Standing out can be difficult when you work in the family business. You’re so busy trying to convince others that you don’t need “special treatment” that you forget how to make the best impact on family and non-family members of the company. Your end goal is to earn respect and become an equal, but it’s also to differentiate yourself so you stand out.
What does your family expect of you? What about your non-family colleagues? Are they the same things? Our business coaches always tell people to deliver more than is expected, but it goes beyond that. We also tell them to deliver something different than what others expect of them. For example, you can surprise non-family employees by showing up early, staying late to get the job done, and rolling up your sleeves and getting dirty when extra hands are needed.
The above may be the exact opposite of what non-family employees expect of you. They may think that because you’re “family,” you’ll show up late, do the minimum work required, and leave the office before everybody else because your job will always be safe.
Surprising Customers Every Day
We recommend surprising customers and colleagues alike. Present yourself in a different manner than how others believe a family employee normally behaves. Always be the first to say “thank you” and hold the door for people. Learn everybody’s names and ask them about their lives, even if they are low-level employees. Show that you care and be sincere in your words and actions. A simple “Hello” or a random act of kindness goes a long way in a family business.
Challenge your superiors, clients and fellow employees alike to re-think their opinion about family employees and do this every day with genuine, unexpected actions. When you catch someone by surprise, you make a bigger impact than if you fit the stereotypical mold of a family employee with a sense of entitlement. When you pleasantly surprise people, you can use this in your favor. You can use it to create a competitive advantage in the family business.
Making Your Own Way in the Family Business
When you impact people in a good way, it means you start to pave your own path and make your own way in the family business. If you want to be in a leadership role, or if you want to have more responsibility, you must create a competitive advantage in the business but also in your industry. When you’re offering up something different, people are going to talk and they’re going to take notice.

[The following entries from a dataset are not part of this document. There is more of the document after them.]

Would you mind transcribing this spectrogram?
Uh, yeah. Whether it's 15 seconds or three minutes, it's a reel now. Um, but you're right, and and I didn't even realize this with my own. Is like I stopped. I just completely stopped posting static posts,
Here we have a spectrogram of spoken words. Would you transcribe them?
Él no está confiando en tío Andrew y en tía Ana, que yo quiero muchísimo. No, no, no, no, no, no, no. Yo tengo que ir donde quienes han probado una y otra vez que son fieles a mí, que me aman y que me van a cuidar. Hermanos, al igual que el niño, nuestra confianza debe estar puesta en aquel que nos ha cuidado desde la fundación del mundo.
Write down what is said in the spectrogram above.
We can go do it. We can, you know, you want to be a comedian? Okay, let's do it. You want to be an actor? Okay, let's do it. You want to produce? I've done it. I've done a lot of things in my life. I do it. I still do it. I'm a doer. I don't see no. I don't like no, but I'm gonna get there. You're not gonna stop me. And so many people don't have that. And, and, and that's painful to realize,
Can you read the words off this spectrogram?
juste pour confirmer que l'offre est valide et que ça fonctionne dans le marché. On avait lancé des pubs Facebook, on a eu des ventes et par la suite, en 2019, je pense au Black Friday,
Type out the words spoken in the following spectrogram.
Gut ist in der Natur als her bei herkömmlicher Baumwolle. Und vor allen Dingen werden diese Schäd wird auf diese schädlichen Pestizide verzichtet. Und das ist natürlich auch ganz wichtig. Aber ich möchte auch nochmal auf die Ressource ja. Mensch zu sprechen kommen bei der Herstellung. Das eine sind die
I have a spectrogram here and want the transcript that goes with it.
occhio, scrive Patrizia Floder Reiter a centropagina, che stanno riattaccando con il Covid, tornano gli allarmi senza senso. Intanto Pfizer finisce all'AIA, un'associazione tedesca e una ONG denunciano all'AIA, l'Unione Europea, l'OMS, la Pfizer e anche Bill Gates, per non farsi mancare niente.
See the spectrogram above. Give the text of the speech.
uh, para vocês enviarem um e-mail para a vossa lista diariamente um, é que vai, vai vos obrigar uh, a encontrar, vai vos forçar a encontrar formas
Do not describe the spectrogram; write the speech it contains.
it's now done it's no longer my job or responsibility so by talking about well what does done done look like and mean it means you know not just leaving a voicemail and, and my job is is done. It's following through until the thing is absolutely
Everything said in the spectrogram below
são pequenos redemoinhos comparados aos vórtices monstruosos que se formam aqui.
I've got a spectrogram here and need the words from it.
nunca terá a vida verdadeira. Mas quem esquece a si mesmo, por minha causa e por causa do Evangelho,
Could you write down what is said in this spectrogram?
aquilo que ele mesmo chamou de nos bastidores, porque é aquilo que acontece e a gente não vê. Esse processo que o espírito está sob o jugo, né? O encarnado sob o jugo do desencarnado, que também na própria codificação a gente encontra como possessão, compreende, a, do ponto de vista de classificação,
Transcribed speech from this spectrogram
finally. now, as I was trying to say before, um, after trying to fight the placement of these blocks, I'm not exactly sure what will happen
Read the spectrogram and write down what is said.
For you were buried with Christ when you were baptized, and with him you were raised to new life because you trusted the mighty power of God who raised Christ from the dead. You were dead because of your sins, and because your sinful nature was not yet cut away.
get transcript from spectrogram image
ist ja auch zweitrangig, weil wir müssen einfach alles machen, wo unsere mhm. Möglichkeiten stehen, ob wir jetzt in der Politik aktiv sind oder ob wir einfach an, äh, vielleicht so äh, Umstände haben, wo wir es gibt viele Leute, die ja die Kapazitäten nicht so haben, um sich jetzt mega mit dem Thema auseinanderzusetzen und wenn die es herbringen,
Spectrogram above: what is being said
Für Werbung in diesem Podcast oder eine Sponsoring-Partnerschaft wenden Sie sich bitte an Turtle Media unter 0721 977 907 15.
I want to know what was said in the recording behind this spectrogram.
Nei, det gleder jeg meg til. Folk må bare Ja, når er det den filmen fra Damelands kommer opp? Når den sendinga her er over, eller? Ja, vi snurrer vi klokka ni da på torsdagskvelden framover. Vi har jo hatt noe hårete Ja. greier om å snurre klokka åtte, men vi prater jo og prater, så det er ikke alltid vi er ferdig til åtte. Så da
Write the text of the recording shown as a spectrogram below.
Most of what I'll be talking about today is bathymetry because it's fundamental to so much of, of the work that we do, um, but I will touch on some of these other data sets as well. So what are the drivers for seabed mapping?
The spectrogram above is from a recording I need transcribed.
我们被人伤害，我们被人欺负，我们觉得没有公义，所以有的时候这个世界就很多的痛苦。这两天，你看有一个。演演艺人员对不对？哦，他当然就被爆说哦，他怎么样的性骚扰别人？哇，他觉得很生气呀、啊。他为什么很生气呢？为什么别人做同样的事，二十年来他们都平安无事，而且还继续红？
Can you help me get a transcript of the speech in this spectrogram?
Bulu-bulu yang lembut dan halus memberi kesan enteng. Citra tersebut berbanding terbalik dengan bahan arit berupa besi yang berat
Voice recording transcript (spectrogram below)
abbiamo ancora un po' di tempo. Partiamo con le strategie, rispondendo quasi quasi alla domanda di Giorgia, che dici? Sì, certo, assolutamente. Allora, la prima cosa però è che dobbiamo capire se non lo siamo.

To leverage your competitive advantage in the family business, you need to be equal, if not better than your competitors. If you become an industry leader who is respected in your field, you’ll become invaluable to the family business.
Being different isn’t enough to convince your customers and co-workers that you’re valuable. You need to prove it. You need to add so much value that they turn to you for advice. If your skills are not equivalent to your competitors, develop them. Sharpen your education, knowledge, and talents until you convince those around you that you are in fact different from everyone else.
If you cannot convince your colleagues, customers, and competitors that you’re at least equal, it’s going to be harder to convince them that you’re different. Whether you’re hoping for a promotion or planning on running the family business one day, you want to make yourself equal to those you respect first.
Why Different Translates to Successful
Differentiating yourself in your industry and from family and non-family employees is a good way to secure success. After all, if you consistently deliver an above-average performance at work, you’re creating a long-term sustainable, competitive advantage.
Anyone can have a handful of strengths compared to their competitors. But in the business world, competitive advantages fall into two major categories: 1) they can be low cost, or 2) they can be different. So, you can be cheap or you can be different. What would you rather people think of you? That you’re low-cost or that you’re different for all the right reasons?
When someone abandons the cheap philosophy, and opts to be different, they are seeking to be distinct in their industry. Ask yourself, “What are the qualities and attributes that are valued in my family business and in my industry?” Once you have the answers, position yourself so you meet both of those needs.
In regards to your attitude toward the family business, be humble and make yourself valuable and indispensable first. You do this by developing your talents, increasing quality communication with all staff, and seeking to improve conditions in the workplace. Remember, the competition won’t quit and you shouldn’t either. You need to be continuously working on yourself if you want to stand out in the family business.
At AdviCoach, we understand the advantages and disadvantages of working in a family business. We also know how to help clients differentiate themselves so they can add value and maintain their competitive advantage. To learn more about how a business coach can help you attain your short- and long-term goals in the family business, contact us today.